Collectively, our results show that activation of TF-dependent coagulation on epithelia triggers activation of the epithelial transmembrane protease matriptase and argue that matriptase effectors including PAR2 may contribute to both physiological and pathological responses to coagulation activation in epithelia.
The online version of this article contains a data supplement.
The publication costs of this article were defrayed in part by page charge payment.

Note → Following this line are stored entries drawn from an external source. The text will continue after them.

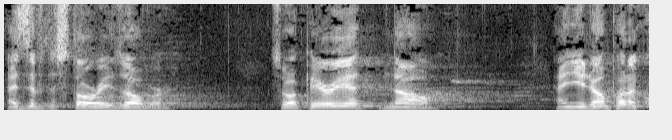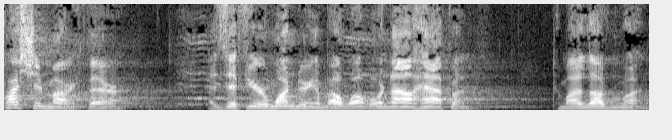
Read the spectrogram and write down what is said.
as if the story is over. So a period? No. And you don't put a question mark there as if you're wondering about what will now happen to my loved one.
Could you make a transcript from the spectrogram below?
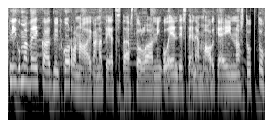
Niin kuin mä veikkaan, että nyt korona-aikana, tiedätkö, tästä ollaan niin kuin entistä enemmän oikein innostuttu.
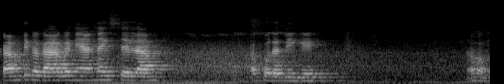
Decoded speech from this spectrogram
ගම් ටික ගාගෙන යන්න ඉස්සෙල්ලා අකුර දිගේ ඔහොම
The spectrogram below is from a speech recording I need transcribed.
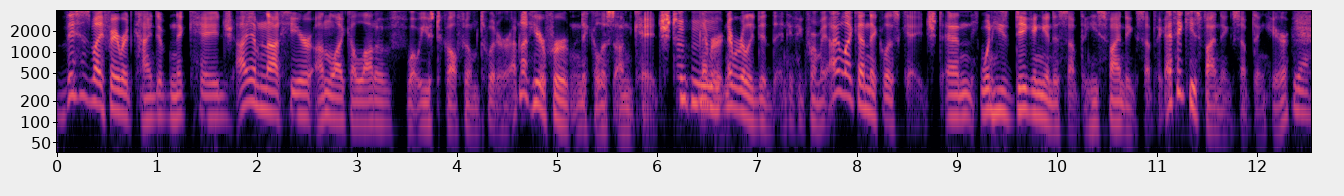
This is my favorite kind of Nick Cage. I am not here, unlike a lot of what we used to call film Twitter. I'm not here for Nicolas Uncaged. Mhm. Never, never really did anything for me. I like a Nicolas Caged, and when he's digging into something, he's finding something. I think he's finding something here. Yeah.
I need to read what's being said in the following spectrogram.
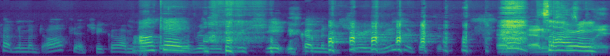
cutting him off yet, Chico. I'm just Okay. saying we really appreciate you coming to share your music with us. Adam, Adam's, Sorry. Play,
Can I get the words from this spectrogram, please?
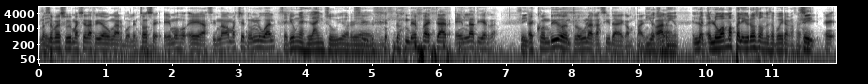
No Sí. se puede subir Machete arriba de un árbol. Entonces hemos eh, asignado a Machete un lugar Sería un slime subido arriba. sí, donde va a estar en la tierra, Sí. escondido dentro de una casita de campaña. Dios ¿vale? mío. El, el lugar más peligroso donde se puede ir a cazar. Sí. Eh,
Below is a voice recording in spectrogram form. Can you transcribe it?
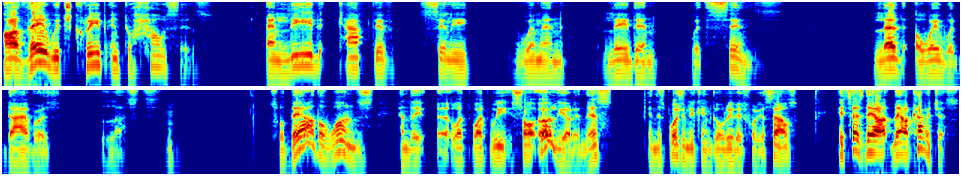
are they which creep into houses and lead captive, silly women laden with sins, led away with divers lusts. So they are the ones, and the uh, what what we saw earlier in this in this portion. You can go read it for yourselves. It says they are they are covetous.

Therefore, and solely to indicate this fact, this article is hereby marked “advertisement” in accordance with 18 USC section 1734.
This work was funded by INSERM Avenir, Marie Curie Actions (IRG-249193), the French National Research Agency (ANR-10-MIDI-0003, ANR-15-CE14-0009), the Ile-de-France Region (E.C.), the US Department of Defense PC 11318 (C.S.C.) and by the National Institute of Dental and Craniofacial Research Intramural Research Program (T.H.B.).
Contribution: S.M.L.G. and R.S. designed and performed experiments and analyzed data; M.L., D.K., C.S.C., and T.H.B. provided reagents and conceptual advice; and S.M.L.G., R.S., and E.C. designed the study and wrote the manuscript.
Conflict-of-interest disclosure: The authors declare no competing financial interests.
Correspondence: Eric Camerer, Inserm U970, Paris Cardiovascular Research Center, 56 Rue Leblanc, 75015 Paris, France; e-mail: email@example.com.